Just like in politics, parenting has it’s parties. One party says keep the children institutionalized with psuedo-parents for most waking hours. Don’t let the birth parents have too much influence over the tender children, or they might traumatize them. A cadre of governmentally licensed or religiously approved caretakers are said to be much more capable of handling the children. Parents are sold this idea with cautions about their own inadequacies and promises of more free time to pursue “personal” meaning in their lives.
The other parenting party has a platform built on parents giving of themselves so selflessly that the marriage becomes secondary, a mere utilitarian partnership to provide the needs of the children. Parents who go with this approach are often concerned about meeting every emotional need of their children. To tell them that this is impossible is to lead them to despair.
Maybe these are only extremes, but they get a lot of press. There is much pressure to “join a party.” However, both parties put unnecessary strain on marriages AND the whole family, including the children. Both parties only give lip service to the deeply creative aspect of parenting.
Parenting needs to be decentralized.
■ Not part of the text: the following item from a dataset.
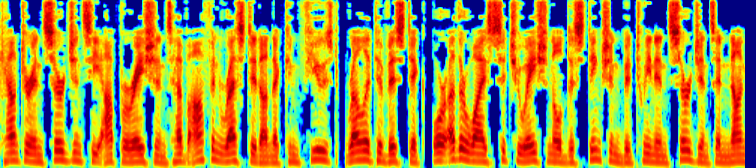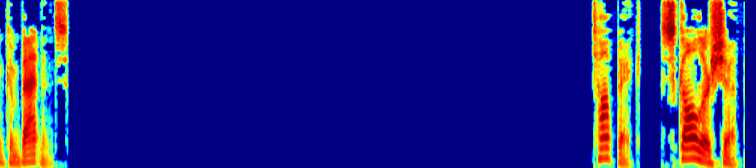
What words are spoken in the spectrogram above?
counterinsurgency operations have often rested on a confused, relativistic, or otherwise situational distinction between insurgents and non-combatants. Scholarship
While most people will agree that it greatly benefits a child to learn self-control, there is not one patented way that can guarantee that outcome for each child. Similarly, there is not one certain ritual that can fulfill the promise that a child will be assured of parental love. This is because it is about relationship and each relationship has it’s own dynamics. It is like gift giving. It is easiest to choose gifts for those you know best.
Each family has unique characteristics and circumstances that affect day to day decisions. One family may view a certain meal time as sacred, an all important time of bonding and communication. Another family may need more flexibility due to the main bread-winner’s variable work schedule. Communication for them might be better if not stressed by an unpredictable meal time and midnight kitchen clean-up.
Some parents may teach their children how to handle money by providing them with certain amounts, then supervising it’s use. Other parents may decide their children will have to earn “their own money.” But there is no obvious line or age or category of expenditure at which a parent should wisely stop providing for the financial concerns of children. The only clear situation is when the parents are destitute and aren’t providing anything. Other than that, there is no moral high ground for how children are taught to be responsible with what is available to them.
Sleeping habits is another category of parenting wherein one set of parents makes another feel not quite adequate. Some children go to sleep easily. Some don’t care where they sleep. Other children really want to be near their parents through the hours of the night, at least before they fall asleep anyway. But each set of parents should be allowed to choose what works best for them and their children. What if either parent ends up truly deprived of sleep because a child is an active sleeper? What if a parent is sleep deprived because they are constantly going into a crying child’s room. Being sleep deprived due to real care needs is one thing, but there is nothing honorable about losing sleep because of being stubbornly adherent to a certain creed.
It is useful and fun to share ideas about parenting, but it probably needs to be done with an eye to principles taught by flexible, creative methods. If someone’s child needs more spanking, it doesn’t mean he or she is a harsh bad parent. If someone’s child is turned by a look and stern word, it doesn’t mean he or she is a good compassionate parent. Just ask me. I’ve had a couple of both kinds of kids. Parenting is like economics: there are a few basic truths, but beyond that the specifics are best handled by those with the most at stake. Parents.